Data entries:
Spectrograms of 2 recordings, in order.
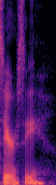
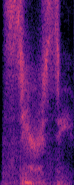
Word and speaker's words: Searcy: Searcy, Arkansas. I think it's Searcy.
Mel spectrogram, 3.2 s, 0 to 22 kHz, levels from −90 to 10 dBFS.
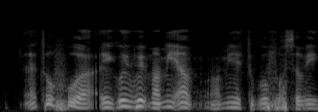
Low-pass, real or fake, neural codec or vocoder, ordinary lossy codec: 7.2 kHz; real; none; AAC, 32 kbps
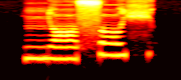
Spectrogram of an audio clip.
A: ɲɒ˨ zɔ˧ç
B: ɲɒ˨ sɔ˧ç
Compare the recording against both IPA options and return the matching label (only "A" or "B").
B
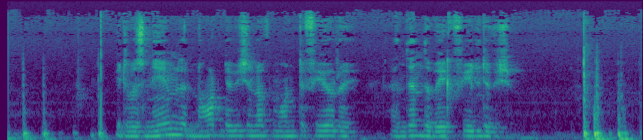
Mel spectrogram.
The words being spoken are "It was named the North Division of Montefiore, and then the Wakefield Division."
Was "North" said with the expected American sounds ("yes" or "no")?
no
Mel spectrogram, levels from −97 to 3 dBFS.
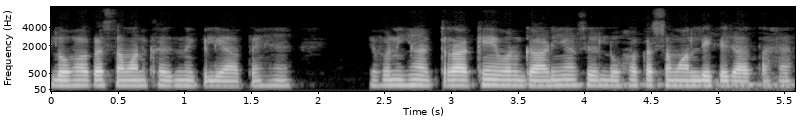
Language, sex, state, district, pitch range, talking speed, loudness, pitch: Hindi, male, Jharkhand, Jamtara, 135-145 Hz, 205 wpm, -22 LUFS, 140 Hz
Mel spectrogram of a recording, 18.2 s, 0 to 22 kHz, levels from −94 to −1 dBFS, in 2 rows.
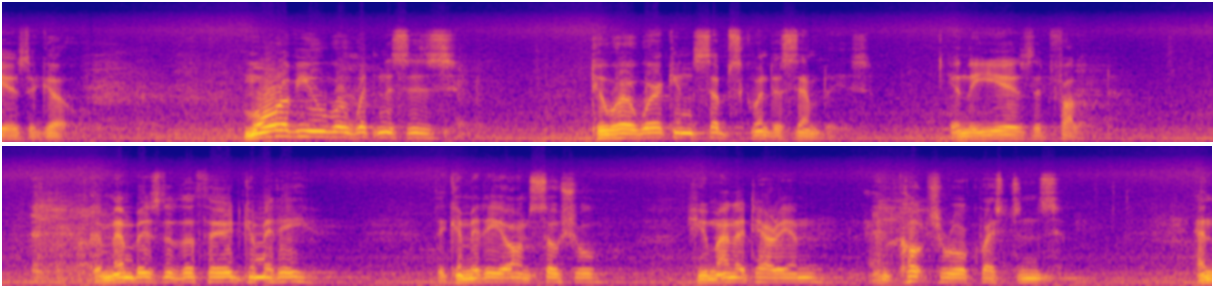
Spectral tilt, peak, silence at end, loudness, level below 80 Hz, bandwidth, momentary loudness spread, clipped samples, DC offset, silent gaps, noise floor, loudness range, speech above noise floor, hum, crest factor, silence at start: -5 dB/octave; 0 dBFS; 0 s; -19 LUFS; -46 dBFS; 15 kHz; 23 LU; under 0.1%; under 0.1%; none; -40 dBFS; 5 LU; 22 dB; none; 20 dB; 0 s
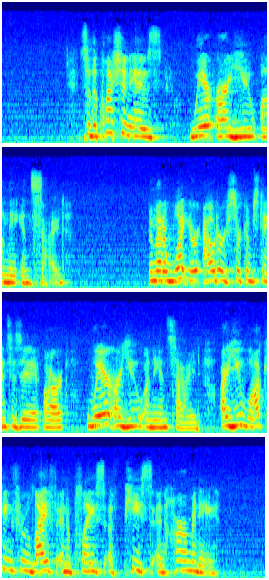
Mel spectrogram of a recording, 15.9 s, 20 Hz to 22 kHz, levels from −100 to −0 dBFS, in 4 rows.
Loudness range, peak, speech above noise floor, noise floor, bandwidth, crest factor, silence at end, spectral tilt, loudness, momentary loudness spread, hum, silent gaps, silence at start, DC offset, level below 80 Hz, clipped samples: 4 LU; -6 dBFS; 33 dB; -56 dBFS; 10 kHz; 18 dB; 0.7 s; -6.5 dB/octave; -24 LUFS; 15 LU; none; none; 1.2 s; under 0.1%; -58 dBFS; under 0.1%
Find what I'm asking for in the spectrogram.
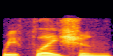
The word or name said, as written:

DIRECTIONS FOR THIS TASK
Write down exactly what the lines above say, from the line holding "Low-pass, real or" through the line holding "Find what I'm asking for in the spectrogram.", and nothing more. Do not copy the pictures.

TASK ANSWER
Low-pass, real or fake, neural codec or vocoder, ordinary lossy codec: 7.2 kHz; real; none; AAC, 32 kbps
Spectrogram of an audio clip.
A: ɲɒ˨ zɔ˧ç
B: ɲɒ˨ sɔ˧ç
Compare the recording against both IPA options and return the matching label (only "A" or "B").
B
Mel spectrogram.
The words being spoken are "It was named the North Division of Montefiore, and then the Wakefield Division."
Was "North" said with the expected American sounds ("yes" or "no")?
no
Mel spectrogram, levels from −97 to 3 dBFS.
Language, sex, state, district, pitch range, talking speed, loudness, pitch: Hindi, male, Jharkhand, Jamtara, 135-145 Hz, 205 wpm, -22 LUFS, 140 Hz
Mel spectrogram of a recording, 18.2 s, 0 to 22 kHz, levels from −94 to −1 dBFS, in 2 rows.
Spectral tilt, peak, silence at end, loudness, level below 80 Hz, bandwidth, momentary loudness spread, clipped samples, DC offset, silent gaps, noise floor, loudness range, speech above noise floor, hum, crest factor, silence at start: -5 dB/octave; 0 dBFS; 0 s; -19 LUFS; -46 dBFS; 15 kHz; 23 LU; under 0.1%; under 0.1%; none; -40 dBFS; 5 LU; 22 dB; none; 20 dB; 0 s
Mel spectrogram of a recording, 15.9 s, 20 Hz to 22 kHz, levels from −100 to −0 dBFS, in 4 rows.
Loudness range, peak, speech above noise floor, noise floor, bandwidth, crest factor, silence at end, spectral tilt, loudness, momentary loudness spread, hum, silent gaps, silence at start, DC offset, level below 80 Hz, clipped samples: 4 LU; -6 dBFS; 33 dB; -56 dBFS; 10 kHz; 18 dB; 0.7 s; -6.5 dB/octave; -24 LUFS; 15 LU; none; none; 1.2 s; under 0.1%; -58 dBFS; under 0.1%
Find what I'm asking for in the spectrogram.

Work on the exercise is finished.